Recent developments in Geophysical Fluid Dynamics: Waves, Turbulence, Transport and Intermittency
Convener: Uwe Harlander  | Co-Conveners: Francois Schmitt , Joe LaCasce , Andreas Will , Michael Kurgansky , J.M. Redondo , Nadeem Malik , Claudia Cherubini , Yuli D. Chashechkin 
Orals
 / Tue, 25 Apr, 10:30–12:00  / Room M2
Posters
 / Attendance Tue, 25 Apr, 17:30–19:00  / Hall X4
Geophysical Fluid Dynamics (GFD) deals with various aspects of the mathematical descriptions of rotating stratified fluids starting from the physical laws of hydro-thermo-dynamics. Physicists and Mathematicians originating from various disciplines developed physical and numerical models with increasing complexity, adding to our fundamental understanding of such flows and thereby unifying these fields. Today GFD is a truly interdisciplinary field of its own, which encompasses multiscale flows of planetary atmospheres and oceans, their weather and climate, and the motions of 'the solid Earth'.

In this session we invite contributions expanding our understanding of the complex behavior of geophysical flows and Turbulence, presenting novel techniques that either facilitate a deeper understanding or improve the efficiency of numerical procedures involved, and/or reviewing major advances in a particular aspect of geophysical fluid dynamics. In these contexts, the role of non-linear, inertial, internal, vorticity or helicity waves are an important factor in the understanding of GFD flows.

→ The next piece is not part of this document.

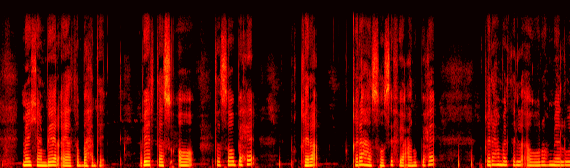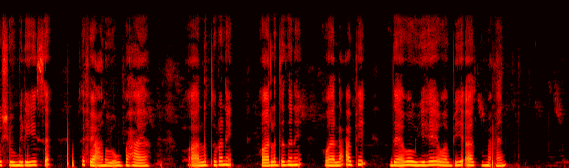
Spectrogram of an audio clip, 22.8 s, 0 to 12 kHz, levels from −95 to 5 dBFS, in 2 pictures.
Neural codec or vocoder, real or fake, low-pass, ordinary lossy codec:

The interdisciplinary character of dynamical and computational aspects of this session encourages an exchange of ideas and contributions across various fields, such as meteorology, oceanography, astrophysics, geological fluid dynamics, applied mathematics, and computational fluid dynamics with applications to ocean and atmosphere and their Biological influences.

This session is also concerned with Shock, violent and multi-phase transport, including sedimentation, percolation and other complex nonlinear dynamics proceses and turbulent mixing.

Body forces have direct applications to the Earth's ocean and atmosphere as well as to fundamental aspects of fusion and astrophysical high Mach number flows, Richtmyer-Meshkov and Rayleigh-Taylor flows. Mechanisms of the formation of structures, intermittency, propagation and decay of explosions, etc... The parameterization of these processes are among the discussed themes. Presentations including data of field and laboratory studies, numericalmena of and analytical modelings. Theoretical fluid pheno all scales from the finest ones defined by dissipation to global large values are welcome.

Invited Lecturers:

Otman Ben Mahjoub ( Univ. Abdelmalek Essaidi, Morroco)
- Intermittency in Complex Flows